- Half Truth: I can just block persons from the region from accessing my site and forego GDPR.
- Fact: There is already a proposed bill that will ban geographical discrimination. You are just postponing the problem.
- Half Truth: I need a lawyer conversant with EU law to be fully compliant under that law.
- Fact: No, you do not. There are measures in place to make you compliant saving you thousands in legal fees.
What GDPR means for non-EU citizens
Being a citizen of a country that is not a member of the European Union or those that left (Brexit) is beside the point. You should take charge of the information you provide to websites you visit. There are thousands of blogs mushrooming everywhere all the time. In fact, WordPress estimates that 27.5% websites use it which totals to a whopping 75 million websites. Imagine leaving your information on all these websites which are extremely easy to open?

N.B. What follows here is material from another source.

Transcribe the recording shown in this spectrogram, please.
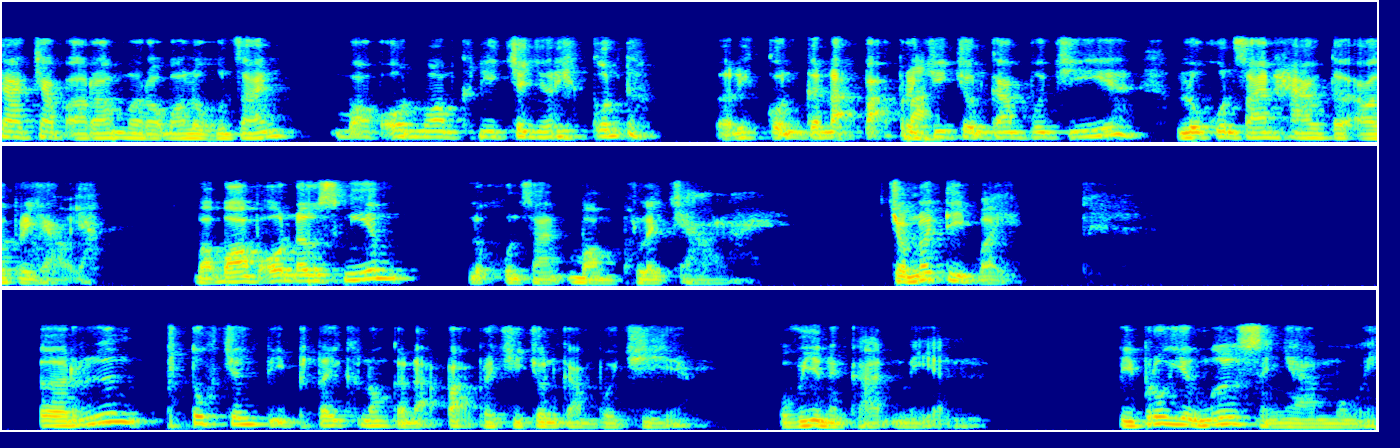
ការចាប់អារម្មណ៍របស់លោកហ៊ុនសែន បងប្អូននាំគ្នាចេញរិះគន់ទៅរិះគន់គណៈបកប្រជាជនកម្ពុជាលោកហ៊ុនសែនហៅទៅឲ្យប្រយោជន៍បើបងប្អូននៅស្ងៀមលោកហ៊ុនសែនបំភ្លេចចោលហើយចំណុចទី3រឿងផ្ទុះចេញពីផ្ទៃក្នុងគណៈបកប្រជាជនកម្ពុជាវានឹងកើតមាន ពីព្រោះយើងមើលសញ្ញាមួយ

While most blogs are there to provide information, some may be there to collect. And if they do it without informing you then this is a breach of personal data privacy. The internet is a goldmine. Unfortunately, anyone can mine, even those with fishy intentions. And even if you are careful, your favourite websites may be hacked. My personal favourites are HuffPost by Arianna Huffington and Forbes. As acclaimed websites, them being compliant is an advantage to non-EU citizens.

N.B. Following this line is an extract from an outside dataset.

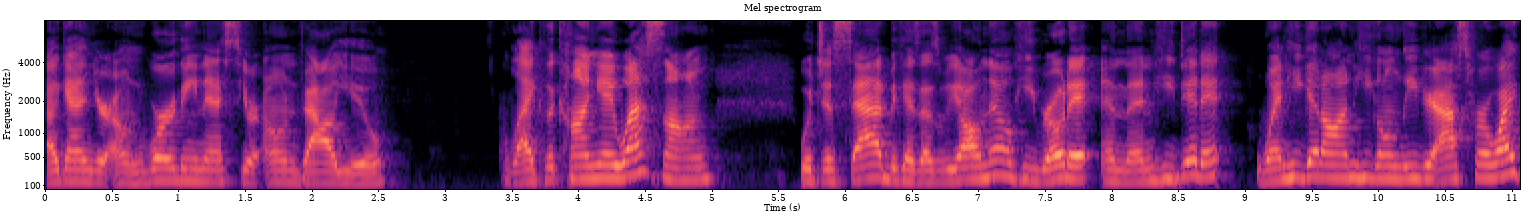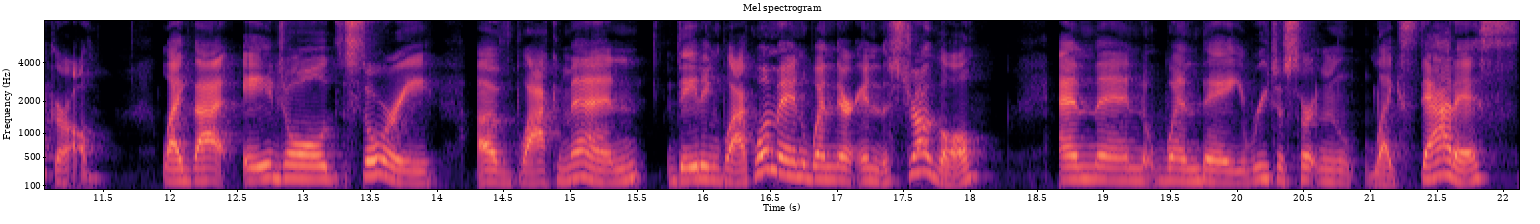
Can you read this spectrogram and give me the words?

If all these three reasons are not appealing then just think of the intelligent conversations GDR can start. It’s the millennial version of talking about weather… because who has time to actually go out when you can order everything from the comfort of your floral duvet in a vanilla scented room?
Breeches and fines by GDPR
As a consumer, fines and breeches are not really something you should be overly concerned about. But just in case you need facts for amazing conversations- processors of data who breach it may incur costs of up to £20m or 4% of their annual corporate turnover, whichever is more. It is also paramount to note that this law replaces the 1995 Data Protection Directive.
This is the 21st century. you cannot claim ignorance as a response to crimes related to your personal data. The most common mistake is consenting to popups without knowing what you are subscribing to. Protect your personal information and control the essentials you need for a maximized user experience. The GDPR enables you to do that and while this is commendable, it is pointless if you do not understand it. I admit am learning more about it every day. Learn as much as you can, and when you think you are done, learn some more.